What to do:
The finished copy should hold every entry exactly as given, and no pictures.

Input data:
⁂
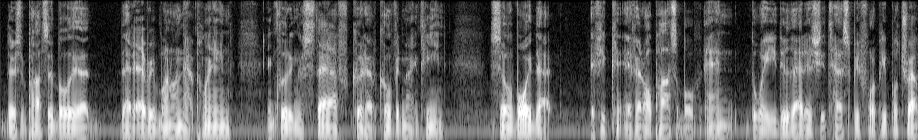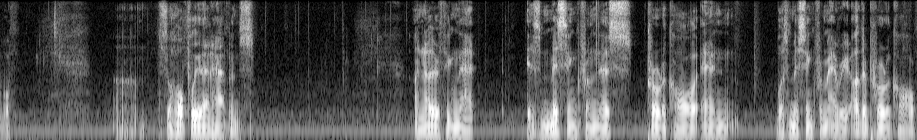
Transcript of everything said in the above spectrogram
there's a possibility that, that everyone on that plane, including the staff, could have COVID nineteen. So avoid that if you can, if at all possible. And the way you do that is you test before people travel. Um, so hopefully that happens. Another thing that is missing from this protocol and was missing from every other protocol,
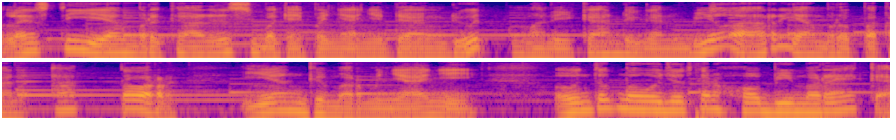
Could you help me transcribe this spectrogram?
Lesti yang berkarir sebagai penyanyi dangdut menikah dengan Bilar yang merupakan aktor yang gemar menyanyi. Untuk mewujudkan hobi mereka,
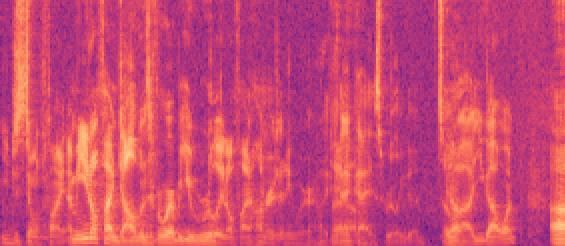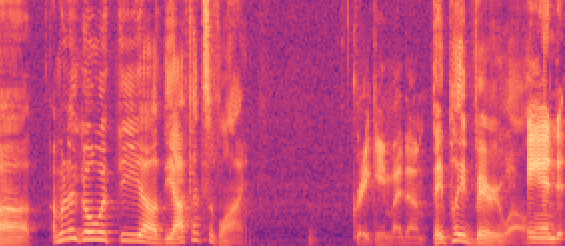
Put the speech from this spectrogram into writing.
You just don't find. I mean, you don't find Dalvins everywhere, but you really don't find Hunters anywhere. Like Yeah. that guy is really good. So Yeah. uh, you got one. Uh, I'm gonna go with the uh, the offensive line. Great game by them. They played very well. And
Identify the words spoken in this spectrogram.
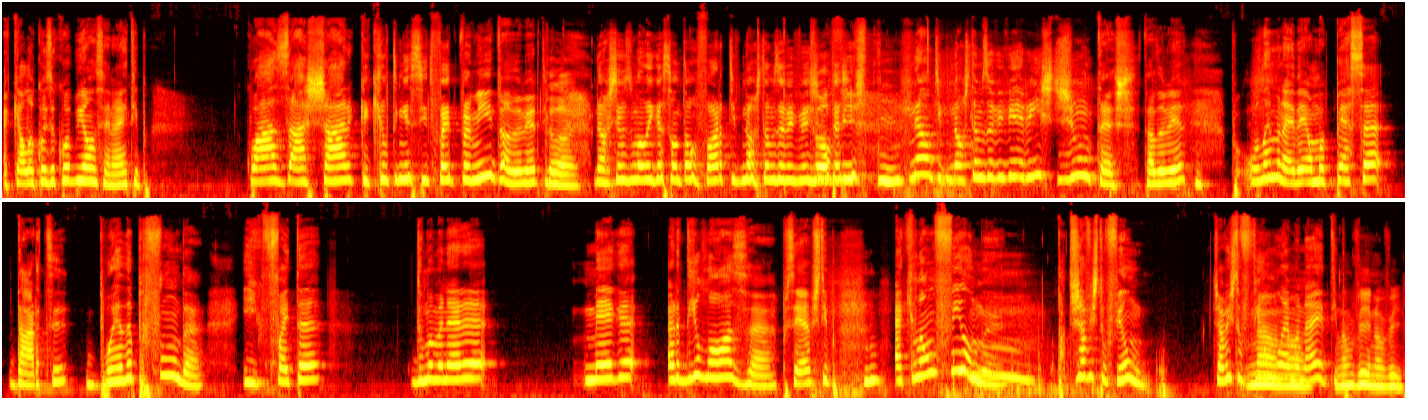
aquela coisa com a Beyoncé, não é? Tipo, quase a achar que aquilo tinha sido feito para mim, estás a ver? Tipo, Claro. nós temos uma ligação tão forte, tipo, nós estamos a viver Tu juntas. ouviste-me. Não, tipo, nós estamos a viver isto juntas, estás a ver? O Lemonade é uma peça de arte boeda profunda e feita de uma maneira mega ardilosa, percebes? Tipo, aquilo é um filme. Pá, tu já viste o filme? Já viste o filme Não, Lemonade? não, Tipo, não vi, não vi.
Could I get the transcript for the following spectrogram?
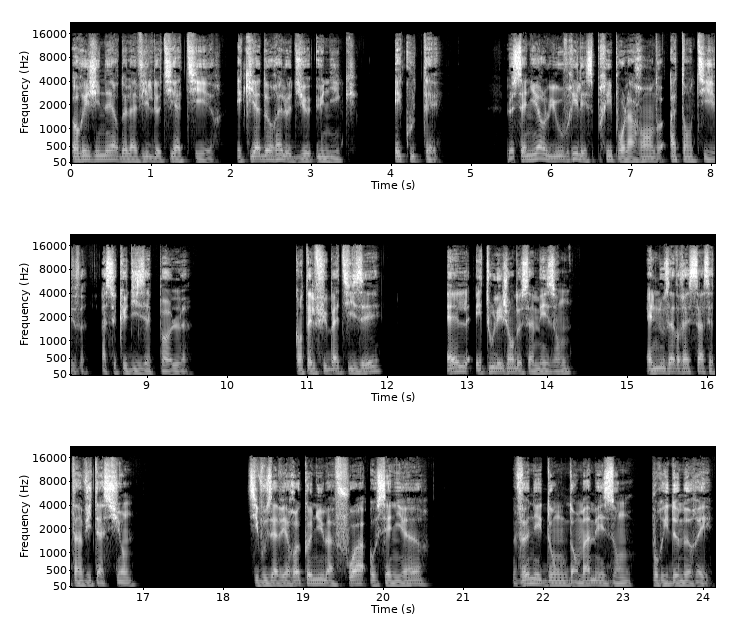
originaire de la ville de Thyatire et qui adorait le Dieu unique, écoutait. Le Seigneur lui ouvrit l'esprit pour la rendre attentive à ce que disait Paul. Quand elle fut baptisée, elle et tous les gens de sa maison, elle nous adressa cette invitation. Si vous avez reconnu ma foi au Seigneur, venez donc dans ma maison pour y demeurer.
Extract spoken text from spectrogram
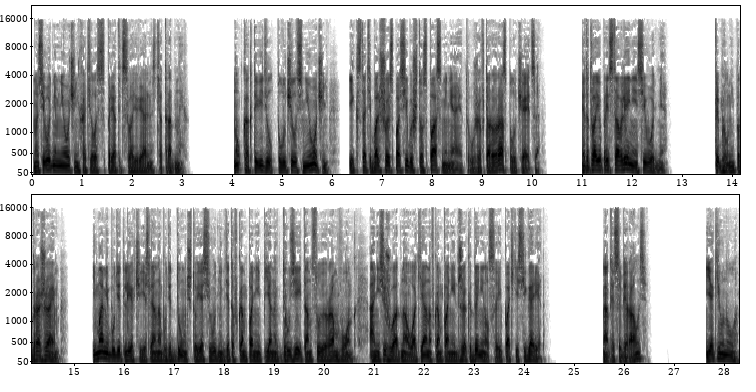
Но сегодня мне очень хотелось спрятать свою реальность от родных. Ну, как ты видел, получилось не очень. И, кстати, большое спасибо, что спас меня. Это уже второй раз получается. Это твое представление сегодня. Ты был неподражаем. И маме будет легче, если она будет думать, что я сегодня где-то в компании пьяных друзей танцую рамвонг, а не сижу одна у океана в компании Джека Дэниелса и пачки сигарет. А ты собиралась? Я кивнула.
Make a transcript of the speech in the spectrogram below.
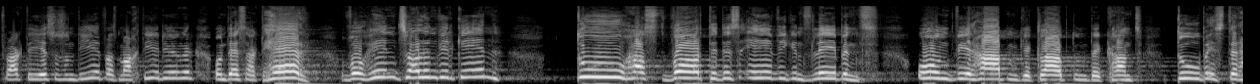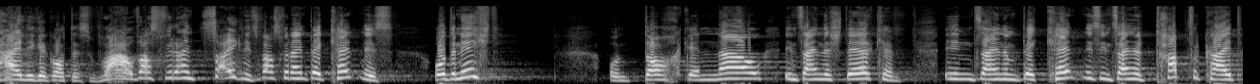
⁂
Response:
Transcript of everything said in the above spectrogram
there's a possibility that, that everyone on that plane, including the staff, could have COVID nineteen. So avoid that if you can, if at all possible. And the way you do that is you test before people travel. Um, so hopefully that happens. Another thing that is missing from this protocol and was missing from every other protocol,
Could you help me transcribe this spectrogram?
Lesti yang berkarir sebagai penyanyi dangdut menikah dengan Bilar yang merupakan aktor yang gemar menyanyi. Untuk mewujudkan hobi mereka,
Put the speech from this spectrogram into writing.
You just don't find. I mean, you don't find Dalvins everywhere, but you really don't find Hunters anywhere. Like Yeah. that guy is really good. So Yeah. uh, you got one. Uh, I'm gonna go with the uh, the offensive line. Great game by them. They played very well. And
Identify the words spoken in this spectrogram.
aquela coisa com a Beyoncé, não é? Tipo, quase a achar que aquilo tinha sido feito para mim, estás a ver? Tipo, Claro. nós temos uma ligação tão forte, tipo, nós estamos a viver Tu juntas. ouviste-me. Não, tipo, nós estamos a viver isto juntas, estás a ver? O Lemonade é uma peça de arte boeda profunda e feita de uma maneira mega ardilosa, percebes? Tipo, aquilo é um filme. Pá, tu já viste o filme? Já viste o filme Não, Lemonade? não, Tipo, não vi, não vi.
Could I get the transcript for the following spectrogram?
originaire de la ville de Thyatire et qui adorait le Dieu unique, écoutait. Le Seigneur lui ouvrit l'esprit pour la rendre attentive à ce que disait Paul. Quand elle fut baptisée, elle et tous les gens de sa maison, elle nous adressa cette invitation. Si vous avez reconnu ma foi au Seigneur, venez donc dans ma maison pour y demeurer.
Extract spoken text from spectrogram
Но сегодня мне очень хотелось спрятать свою реальность от родных. Ну, как ты видел, получилось не очень. И, кстати, большое спасибо, что спас меня. Это уже второй раз получается. Это твое представление сегодня. Ты был неподражаем. И маме будет легче, если она будет думать, что я сегодня где-то в компании пьяных друзей танцую рамвонг, а не сижу одна у океана в компании Джека Дэниелса и пачки сигарет. А ты собиралась? Я кивнула.
Make a transcript of the speech in the spectrogram below.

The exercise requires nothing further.